algorithm" by William E. Lorenzen and Harvey E. Cline, Computer Graphics volume
21, number 4, July 1987. Quoted without permission: "Using the second symmetry
property, rotational symmetry, we reduced the problem to 14 [well, I think 15 ]
patterns by inspection. Figure 3 shows the triangulation for the 14 patterns."
Does "by inspection" mean that they did it by hand? Allow me some nitpicking if
this is indeed the case.
I once made a little program, which uses a bit of group theory. It checks out
all possible symmetries of a cube. Reading again the Marching Cubes article, I
wondered if the above result could be reproduced with my program, thus avoiding
human "inspection". The program is called "suna58.for". The results of it are
compared below with those of Lorenzen and Cline:
Output suna58 Figure 3
 
1 <<<<<<<< 0
2 <<<<<<<> 1
4 <<<<<<>> 2
7 <<<<<>>< 3
8 <<<<<>>> 5
16 <<<<>>>> 8
23 <<<><>>< 7
24 <<<><>>> 9
25 <<<>><<< 5
26 <<<>><<> 6
28 <<<>><>> 11
* 30 <<<>>><> 14
31 <<<>>>>< 12
61 <<>>>><< 10
106 <>><><<> 13
Number of cases: 15 , if case (0) is also counted (: why not, huh?)
The case (14) marked with (*) is not found if transformations with nonpositive
determinant (mirroring) are also allowed. (BTW, it does no harm if they are !)
Ambiguities are introduced if equalities are involved. What shall we do in that
case: identify them with < or with > ? A rigourous way out is to check out
the essentially different cases with = as an extra relationship. Statements
in our program corresponding with this are commented out. I gave up because the
list of cases to be implemented becomes LONG: more than 147 items are found !
(I only checked it out for general transformations, not rotations exclusively).

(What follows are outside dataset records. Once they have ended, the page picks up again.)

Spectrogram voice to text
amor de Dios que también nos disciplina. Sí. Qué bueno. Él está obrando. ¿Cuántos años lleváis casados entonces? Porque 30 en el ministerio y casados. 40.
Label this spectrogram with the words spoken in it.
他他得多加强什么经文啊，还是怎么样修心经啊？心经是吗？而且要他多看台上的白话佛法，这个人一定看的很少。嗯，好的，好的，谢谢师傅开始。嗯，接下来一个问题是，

Administration of all possible cases is done by the same kind of SETUP routine
which has been employed successfully in SUNA55. But there are minor differences:
eight vertices instead of four, (default) binary instead of ternary number base

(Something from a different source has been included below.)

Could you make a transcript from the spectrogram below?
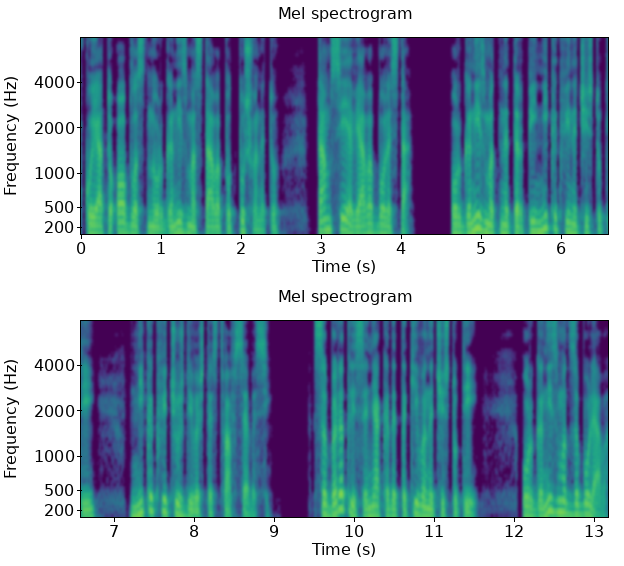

and the transformations are rotations instead of permutations. It is here that
a small piece of Group Theory was employed.
The group theory used is encoded in subroutine "groepen". The unit cube that we

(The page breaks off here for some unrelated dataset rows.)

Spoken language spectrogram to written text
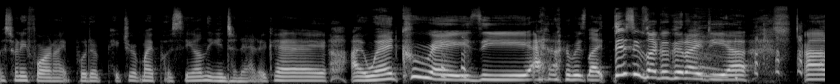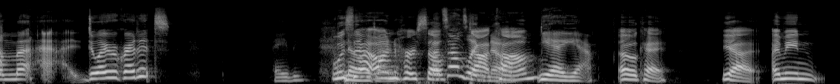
I was 24 and I put a picture of my pussy on the internet, okay? I went crazy and I was like this seems like a good idea. Um uh, do I regret it? Maybe. Was No, that on don't. herself.com? sounds like no. Yeah, yeah. Oh, okay. Yeah. I mean,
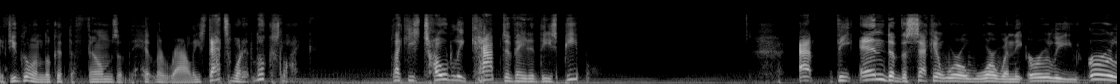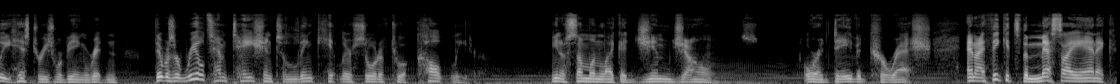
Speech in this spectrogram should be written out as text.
if you go and look at the films of the Hitler rallies, that's what it looks like. Like he's totally captivated these people. At the end of the Second World War, when the early, early histories were being written, there was a real temptation to link Hitler sort of to a cult leader. You know, someone like a Jim Jones or a David Koresh. And I think it's the messianic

start with is spanned by the unit vectors in 3space, which are of course the
columns of the unit transformation matrix:
 1 0 0 
 0 1 0 
 0 0 1 
As a first step, the columns of this matrix are permutated. This can be done in
six different ways. But transformed unit vectors can also point in the opposite
direction. This enlarges the number of possibilities with a factor 8, resulting
in the well known 6 x 8 = 48 symmetry elements of the cube. Finding next the
transformed vertices and the corresponding numbering is a matter of routine and
a bit of ingenuity (too ;).
At a certain point in the agorithm, we may decide that only the transformations
with a positive determinant, the rotations, must be kept. This place is clearly
indicated in the program. If you wish to decide otherwise (as I did), then look
for the statement "if(det.eq.0) goto" , and comment it out. Don't forget then
to enlarge several dimensions again to 48 instead of 24 : there are as many
transformations with positive as there exist with negative determinant. It was
seen already that the net effect on the endresult is minimal: 15 cases instead
of 14, if we are (always) including the null case too.
That's all for today, folks! I don't feel the desire to reinvent more intricate
details of this wheel. It was fun, anyway ...

* Han de Bruijn; Applications&Graphics  "A little bit of Physics * No
* TUD Computing Centre; P.O. Box 354  would be NO idleness in * Oil
* 2600 AJ Delft; The Netherlands.  Mathematics" (HdB). * for
* Email: Han.deBruijn@RC.TUDelft.NL  Fax: +31 15 78 37 87 * Blood